[Start of Attachment]

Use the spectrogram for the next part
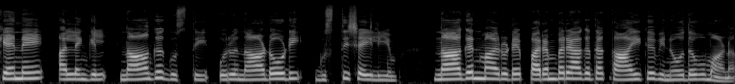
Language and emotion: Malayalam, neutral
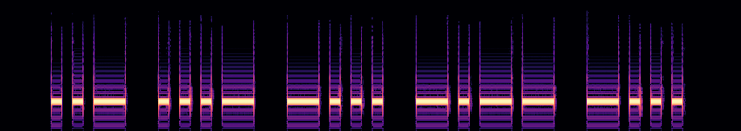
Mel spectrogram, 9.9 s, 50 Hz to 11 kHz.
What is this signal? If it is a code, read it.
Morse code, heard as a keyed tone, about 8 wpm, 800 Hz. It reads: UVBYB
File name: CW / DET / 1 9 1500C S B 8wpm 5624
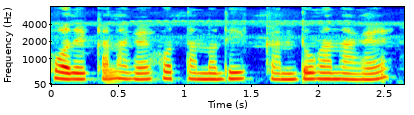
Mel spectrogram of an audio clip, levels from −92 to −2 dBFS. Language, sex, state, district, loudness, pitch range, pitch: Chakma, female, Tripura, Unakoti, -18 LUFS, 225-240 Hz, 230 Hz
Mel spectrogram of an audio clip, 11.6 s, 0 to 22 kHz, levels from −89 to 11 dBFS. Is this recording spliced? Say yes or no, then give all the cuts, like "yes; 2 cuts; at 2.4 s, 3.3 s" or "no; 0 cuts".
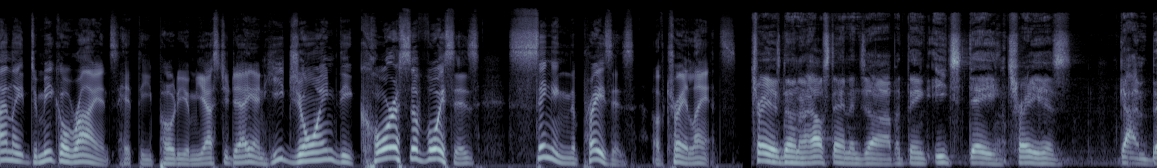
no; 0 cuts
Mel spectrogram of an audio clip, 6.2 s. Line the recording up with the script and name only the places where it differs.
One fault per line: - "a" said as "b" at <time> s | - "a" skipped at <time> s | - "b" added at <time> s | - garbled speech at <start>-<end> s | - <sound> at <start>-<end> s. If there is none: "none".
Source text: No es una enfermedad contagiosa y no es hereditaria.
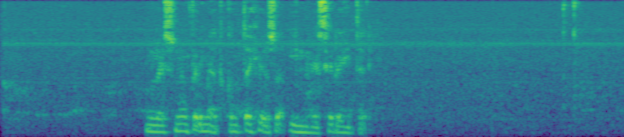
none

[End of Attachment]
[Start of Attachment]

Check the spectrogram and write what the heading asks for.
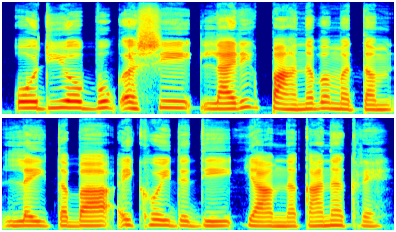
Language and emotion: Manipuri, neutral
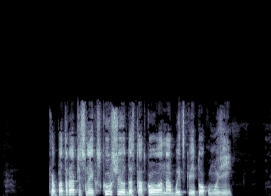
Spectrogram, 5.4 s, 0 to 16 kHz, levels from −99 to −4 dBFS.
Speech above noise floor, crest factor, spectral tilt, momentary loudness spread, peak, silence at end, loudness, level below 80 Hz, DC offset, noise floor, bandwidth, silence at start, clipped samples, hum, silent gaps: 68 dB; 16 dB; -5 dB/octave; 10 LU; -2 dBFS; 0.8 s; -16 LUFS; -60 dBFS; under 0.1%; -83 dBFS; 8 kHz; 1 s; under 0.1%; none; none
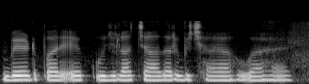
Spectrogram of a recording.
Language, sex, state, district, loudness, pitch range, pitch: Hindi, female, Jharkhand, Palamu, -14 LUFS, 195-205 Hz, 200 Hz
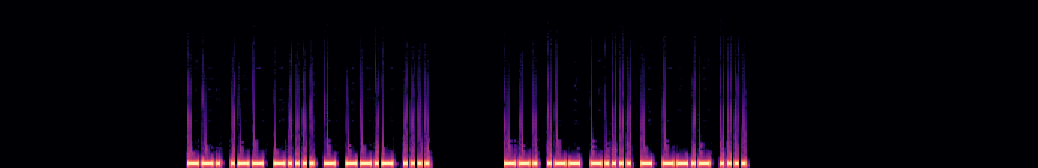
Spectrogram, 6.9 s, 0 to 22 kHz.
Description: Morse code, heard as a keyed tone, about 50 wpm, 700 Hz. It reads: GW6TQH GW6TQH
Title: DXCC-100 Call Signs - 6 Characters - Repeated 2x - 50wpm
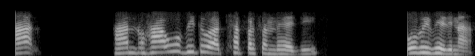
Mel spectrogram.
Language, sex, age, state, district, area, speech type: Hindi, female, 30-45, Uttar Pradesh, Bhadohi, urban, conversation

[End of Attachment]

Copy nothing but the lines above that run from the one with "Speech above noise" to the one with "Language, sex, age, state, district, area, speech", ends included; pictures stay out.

Solved exercise
Speech above noise floor, crest factor, spectral tilt, momentary loudness spread, peak, silence at end, loudness, level below 80 Hz, DC offset, noise floor, bandwidth, silence at start, clipped samples, hum, silent gaps: 68 dB; 16 dB; -5 dB/octave; 10 LU; -2 dBFS; 0.8 s; -16 LUFS; -60 dBFS; under 0.1%; -83 dBFS; 8 kHz; 1 s; under 0.1%; none; none
Spectrogram of a recording.
Language, sex, state, district, loudness, pitch range, pitch: Hindi, female, Jharkhand, Palamu, -14 LUFS, 195-205 Hz, 200 Hz
Spectrogram, 6.9 s, 0 to 22 kHz.
Description: Morse code, heard as a keyed tone, about 50 wpm, 700 Hz. It reads: GW6TQH GW6TQH
Title: DXCC-100 Call Signs - 6 Characters - Repeated 2x - 50wpm
Mel spectrogram.
Language, sex, age, state, district, area, speech type: Hindi, female, 30-45, Uttar Pradesh, Bhadohi, urban, conversation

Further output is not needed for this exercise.